Propelled by an expansion in economic opportunity and the resounding cultural call to “follow your passion,” we increasingly imagine our work through lenses of calling, vocation, and “meaning-making.” From there, the competing philosophies of life abound.
For the Christian, such a development inspires us to orient our hearts beyond merely materialistic transactions, redefining our work not as a means of self-fulfillment, but rather as service to our neighbors and thus to God. When directed toward the call of Christ, our economic action is bound to bear plenty of fruit.
Yet modern American society presents another framework, through which “following our passions” means precisely that: a digression into isolated, atomized pursuits of self-actualization, in which economic opportunities are overly elevated into idols of choice and achievement. When this is the framework for “finding meaning” in our work, vice, emptiness, and anxiety are sure to follow.

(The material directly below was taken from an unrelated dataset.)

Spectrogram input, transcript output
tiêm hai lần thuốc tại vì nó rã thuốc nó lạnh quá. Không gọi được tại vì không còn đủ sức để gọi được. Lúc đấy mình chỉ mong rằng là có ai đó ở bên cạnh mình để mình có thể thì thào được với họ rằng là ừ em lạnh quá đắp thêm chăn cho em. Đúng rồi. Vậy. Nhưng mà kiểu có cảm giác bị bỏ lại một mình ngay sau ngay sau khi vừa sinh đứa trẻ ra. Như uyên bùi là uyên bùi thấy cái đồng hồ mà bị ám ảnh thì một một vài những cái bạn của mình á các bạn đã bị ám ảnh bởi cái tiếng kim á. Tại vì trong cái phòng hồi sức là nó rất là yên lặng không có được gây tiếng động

In an essay in The Atlantic, economist Arthur Brooks argues that modern society glorifies addiction to “success,” leading many to overprioritize external achievements. Whether we are hooked on the thrill of accomplishment, the dopamine hits of public affirmation, or our illusions of noble devotion (we are “married to our work”), it can be easy to convince ourselves that particular economic or social ends are where true meaning is found.
“Success in and of itself is not a bad thing, any more than wine is a bad thing,” Brooks writes. “Both can bring fun and sweetness to life. But both become tyrannical when they are a substitute for – instead of a complement to – the relationships and love that should be at the center of our lives.”
Citing a range of research (such as that of psychologist Barbara Killinger), Brooks observes that “people willingly sacrifice their own well-being through overwork to keep getting hits of success.” Despite these sacrifices, Brooks concludes, “The goal can’t be satisfied; most people never feel ‘successful enough.’” In turn, we are stuck in a “hedonic treadmill” that keeps us running until we are overly exasperated, hoping and pining for another high. Brooks compares this to what some psychologists have called the “post-Olympic blues” – a fog that leaves us lost in a world lacking our traditional milestones, metrics, and objectives.
As a solution, Brooks encourages us to “chase happiness instead of success, no matter where you are in your life’s journey.” He offers three clear recommendations for making this a reality:
The first step is an admission that as successful as you are, were, or hope to be in your life and work, you are not going to find true happiness on the hedonic treadmill of your professional life. You’ll find it in things that are deeply ordinary: enjoying a walk or a conversation with a loved one, instead of working that extra hour, for example. This is extremely difficult for many people. It feels almost like an admission of defeat for those who have spent their lives worshipping hard work and striving to outperform others. Social comparison is a big part of how people measure worldly success, but the research is clear that it strips us of life satisfaction.
The second step is to make amends for any relationships you’ve compromised in the name of success. This is is complicated, obviously. “Sorry about choosing tedious board meetings—which I don’t even remember now – over your ballet recitals” probably won’t get the job done. More effective is simply to start showing up. With relationships, actions speak louder than words, especially if your words have been fairly empty in the past.
The last step is to end the right metrics of success. In business, people often say, “You are what you measure.” If you measure yourself only by the worldly rewards of money, power, and prestige, you’ll spend your life running on the hedonic treadmill and comparing yourself to others. I suggested better metrics in the inaugural “How to Build a Life” column, among them faith, family, and friendship. I also included work – but not work for the sake of outward achievement. Rather, it should be work that serves others and gives you a sense of personal meaning.
Brooks’ approach clearly represents a healthier approach than the narrower norms of status-seeking we tend to see in American life. Indeed, his recommended equation for a “happy life” – “faith + family + friends + work” – offers a grounded, well-rounded roadmap for whole-life flourishing.
Yet if our goal is ultimately “chasing happiness,” we are still likely to find ourselves stuck in the pursuit of self and all the baggage that comes with it. Wherever hedonism is given room to rule, we will find the hedonic treadmill humming in the background. Brooks seems to understand this, given that much of his argument is focused around love and centered around others.
But knowing this, might we tilt the emphasis a bit? Rather than chasing success and happiness, we’d do better to chase creative service – toward God, toward neighbor, and driven by a love that unites heart, mind, and hand. In shifting our perspective in this way, the key components Brooks elevates truly come to life, bringing meaning to life in return.
Rather than being torn between competing idols of self-actualization, we can instead shift our imaginations toward a deeper and fuller vision of work and service across all of our lives, one that has little regard for our own indulgence. It operates, instead, according to a bigger picture of loving our neighbor.
Once we realize that all is a gift – across family, business, community, culture, and religious life – we no longer strive after materialistic means, whether for status and fame or our own cozy feelings. To the contrary, our generosity will lead us to work, our work will lead us to creative service, and our creative service will lead us to more love, more fellowship, and more flourishing.
(Photo credit: Public domain.)